Also at the Gaudeamus book fair, the Casa Radio publishing house launched a new title under the heading Great Voices Pull Back the Curtain as part of its Radio Library Collection called On account of Today’s Crisis of the Soul. Radio Conferences 1933-1943 by Alice Voinescu in the form of an audiobook. The first woman in Romania to hold a doctoral title in philosophy, an outstanding teacher of drama history and aesthetics and an advisor for the Women’s Christian Association, Alice Voinescu still comes across as topical and rational.

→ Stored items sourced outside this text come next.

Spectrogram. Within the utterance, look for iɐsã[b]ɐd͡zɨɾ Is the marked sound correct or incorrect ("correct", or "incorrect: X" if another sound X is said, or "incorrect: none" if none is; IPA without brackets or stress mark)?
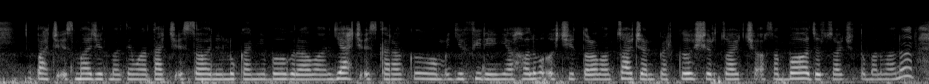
correct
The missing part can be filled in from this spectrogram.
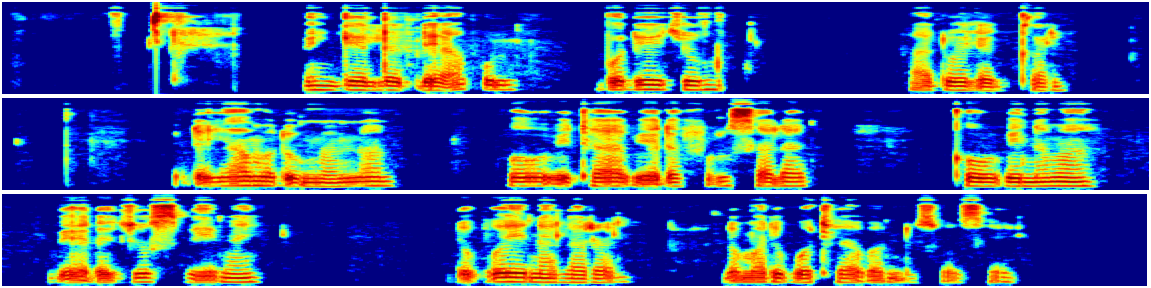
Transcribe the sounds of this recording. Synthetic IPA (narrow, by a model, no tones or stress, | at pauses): ɓɛŋɡɛlːɛɗːɛakul | bɔɗed͡ʒum | ha̰dɔlɛɡːal | ɓɛɗɔɲamaɗumnɔnːɔn | kɔwɔɓɛtʰaɓɛ̰a̰ɗafuɾsalat̚ | kɔwɔɓɛnama | bɛa̰ɗad͡ʒusbɛ̰maj | ɗɔ̰bojinalaɾal | ɗɔmaɾibɔtʰɛaɓa̰ndusɔ̰saj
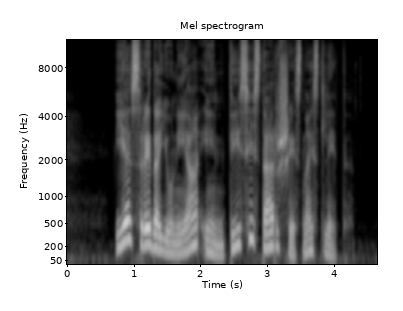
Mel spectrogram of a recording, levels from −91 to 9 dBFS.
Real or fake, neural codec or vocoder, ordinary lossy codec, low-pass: real; none; none; none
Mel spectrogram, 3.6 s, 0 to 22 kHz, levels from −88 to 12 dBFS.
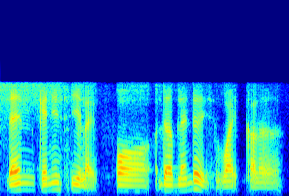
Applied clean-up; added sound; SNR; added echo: neural mask model RNNoise.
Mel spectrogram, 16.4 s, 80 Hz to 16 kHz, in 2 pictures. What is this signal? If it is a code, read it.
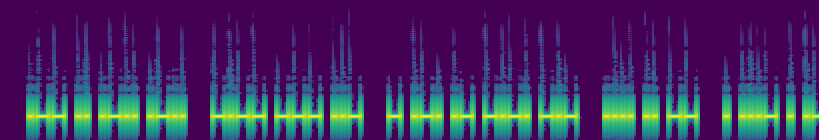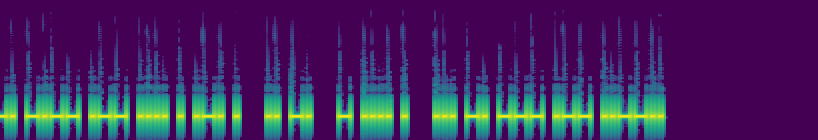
Morse code, heard as a keyed tone, about 28 wpm, 700 Hz. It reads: WILL YOU TRACK HIM EVERYWHERE IN THE SNOW?
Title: Sentences from Top 1600 Words 30wpm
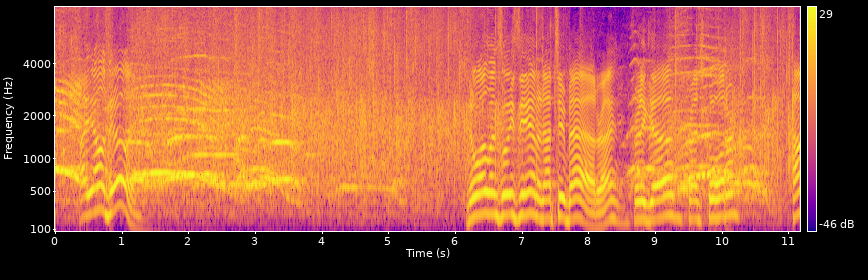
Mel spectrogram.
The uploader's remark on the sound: Live from New Orleans. At The Bulwark's live event in New Orleans.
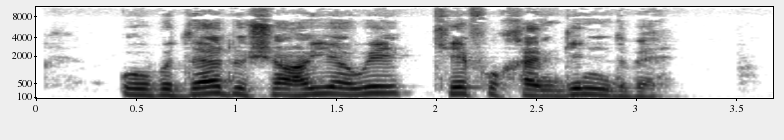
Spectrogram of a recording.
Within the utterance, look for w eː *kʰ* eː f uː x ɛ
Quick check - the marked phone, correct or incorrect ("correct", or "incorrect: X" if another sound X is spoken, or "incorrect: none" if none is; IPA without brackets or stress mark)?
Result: correct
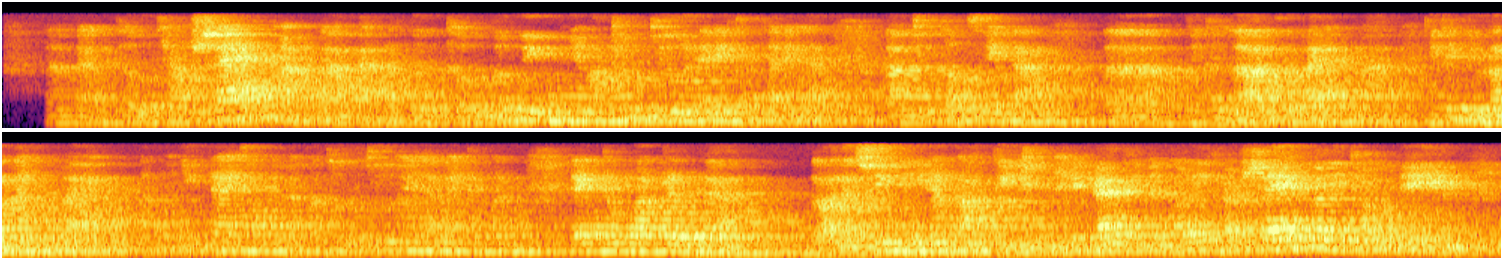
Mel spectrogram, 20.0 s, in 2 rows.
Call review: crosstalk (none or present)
none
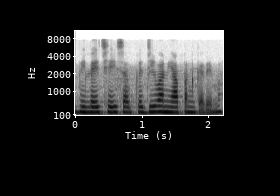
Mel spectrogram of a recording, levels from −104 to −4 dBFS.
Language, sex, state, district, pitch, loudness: Maithili, female, Bihar, Madhepura, 205 Hz, -13 LUFS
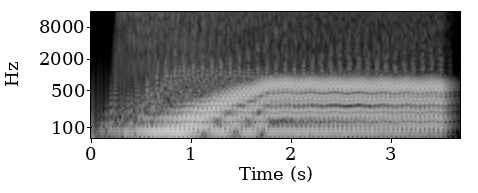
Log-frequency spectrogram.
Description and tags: FM Ambient Noise
Ambient sound made with Korg Volca FM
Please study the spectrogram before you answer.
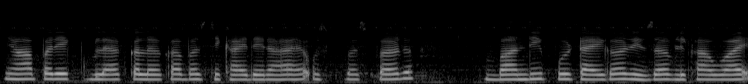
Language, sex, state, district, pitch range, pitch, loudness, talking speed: Hindi, female, Uttar Pradesh, Muzaffarnagar, 230-245 Hz, 235 Hz, -32 LUFS, 160 wpm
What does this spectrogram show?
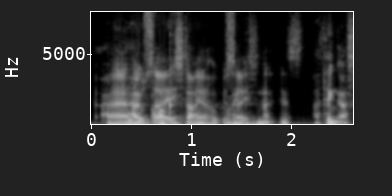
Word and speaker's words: Hokusai: So it was, the artist was Hokusai. Yeah, Hokusai.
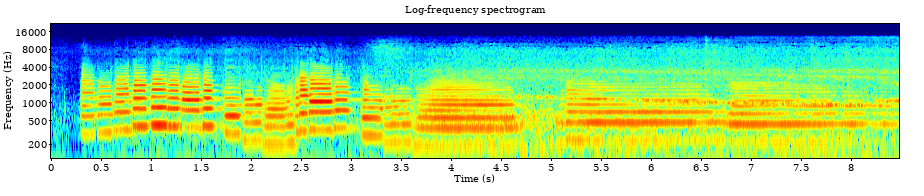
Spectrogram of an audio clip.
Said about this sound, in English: at the UDC Metro Station, trumpet and flugelhorn.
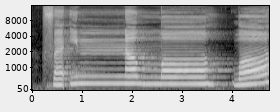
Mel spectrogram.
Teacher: Maka alif lam ini tidak kita baca atau disebut dengan idgham syamsi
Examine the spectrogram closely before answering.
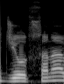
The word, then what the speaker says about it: ज्योत्सना: बहुत ठीक वैसे ही ज्योत्सना भी बहुत पूछा जाता है शुद्ध क्या है जोत सन यानी जो आधा टी एस एन जोत सन जागृत शब्द शुद्ध है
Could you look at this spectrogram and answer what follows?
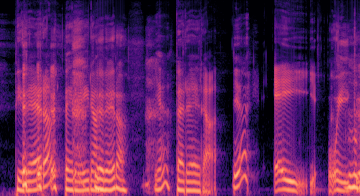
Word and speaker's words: Pereira: Do you want to try and pronounce her last name? Pereira.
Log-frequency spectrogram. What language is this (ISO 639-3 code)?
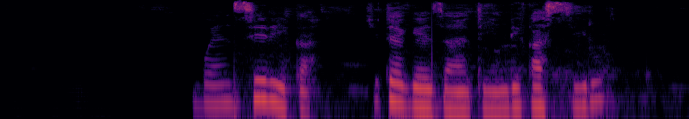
lug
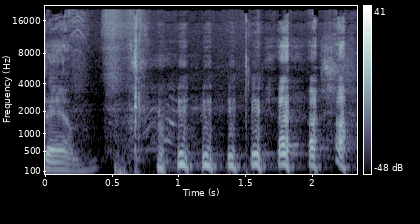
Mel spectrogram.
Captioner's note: laughter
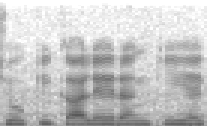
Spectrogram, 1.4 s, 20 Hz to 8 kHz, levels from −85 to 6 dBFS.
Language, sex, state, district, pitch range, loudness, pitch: Hindi, female, Bihar, East Champaran, 195-210 Hz, -32 LUFS, 205 Hz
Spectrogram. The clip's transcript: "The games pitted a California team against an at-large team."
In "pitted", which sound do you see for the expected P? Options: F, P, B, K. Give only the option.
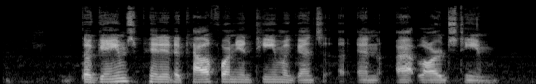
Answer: P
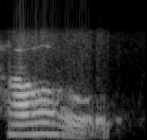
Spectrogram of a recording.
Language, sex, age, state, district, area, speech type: Manipuri, other, 30-45, Manipur, Imphal West, urban, conversation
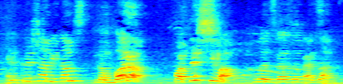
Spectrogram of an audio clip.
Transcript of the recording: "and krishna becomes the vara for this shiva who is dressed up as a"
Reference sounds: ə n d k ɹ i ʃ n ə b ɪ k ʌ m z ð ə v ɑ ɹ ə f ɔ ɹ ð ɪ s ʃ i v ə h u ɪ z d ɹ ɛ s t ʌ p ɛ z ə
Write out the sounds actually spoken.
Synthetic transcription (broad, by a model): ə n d k ɹ i ʃ n ə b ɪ k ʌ m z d ə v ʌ ɹ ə f ɔ ɹ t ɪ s ʃ i v ə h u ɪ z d ɛ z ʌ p ɛ z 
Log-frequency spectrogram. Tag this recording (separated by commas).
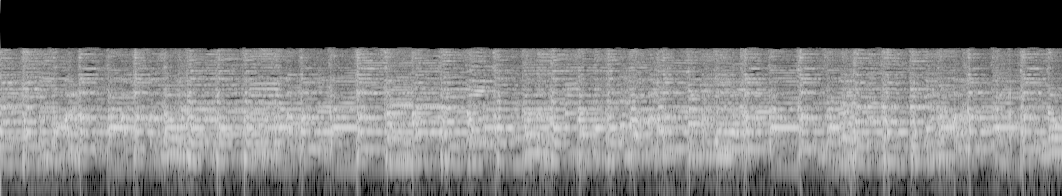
playing banjo, Plucked string instrument, Country, Banjo, Music, Musical instrument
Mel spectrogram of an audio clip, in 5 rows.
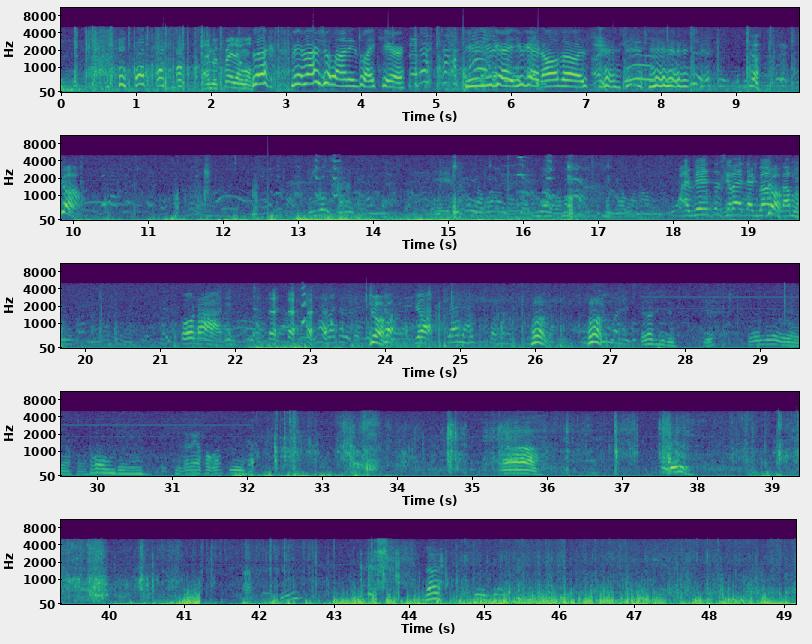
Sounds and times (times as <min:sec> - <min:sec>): Outside, rural or natural: 0:00.0 - 0:49.1.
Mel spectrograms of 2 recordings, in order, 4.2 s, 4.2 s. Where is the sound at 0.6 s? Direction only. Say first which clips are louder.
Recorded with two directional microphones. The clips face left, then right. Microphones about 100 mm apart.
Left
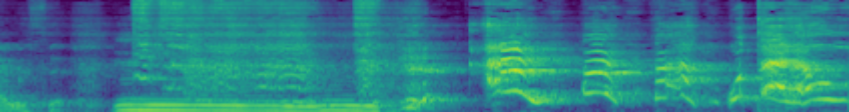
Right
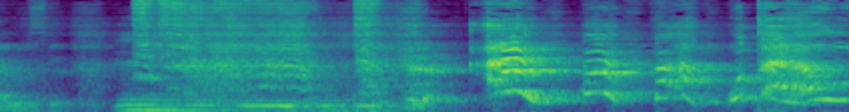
Left 9 dB; 70° left (ahead or behind).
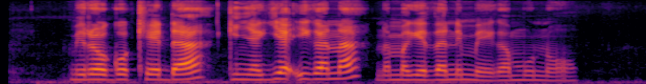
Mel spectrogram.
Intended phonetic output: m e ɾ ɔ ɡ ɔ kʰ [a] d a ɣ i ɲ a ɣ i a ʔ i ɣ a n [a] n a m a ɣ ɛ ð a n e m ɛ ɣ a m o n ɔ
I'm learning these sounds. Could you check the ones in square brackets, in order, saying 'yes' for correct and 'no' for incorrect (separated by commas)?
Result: no, yes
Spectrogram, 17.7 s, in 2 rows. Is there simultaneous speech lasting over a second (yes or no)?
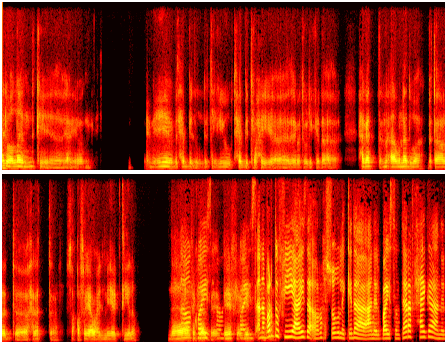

The Casa Radio publishing house also issued a series of collections for the young public Children’s Radio and Goodnight, Children! Consisting of comic books, original book illustrations and radio stagings for children. Daria Ghiu from Casa Radio explains: “We always have a day dedicated to children at the fair. Some of our collections for children are in high demand, I’m referring to Goodnight, Children! and Children’s Radio, which draws on our collection of radio plays for children featuring voices of great actors. We launch these together with comic books and new illustrations. Casa Radio’s stand at the Gaudeamus Fair this year also hosted a workshop held together with a number of artists and actors. One such name is actress Alexandrina Halic, whose wonderful voice delighted us all when we were children. Another guest is Alexandru Ciubotariu, who is responsible for Casa Radio’s comic books and who coordinates the Children’s Radio collection. The challenge when it comes to the comic books is how to give a contemporary feel to a staging from the 1960s or 70s with the help of news illustrations. We have many fans of this type of audiobook, many of whom grew up with this kind of book.“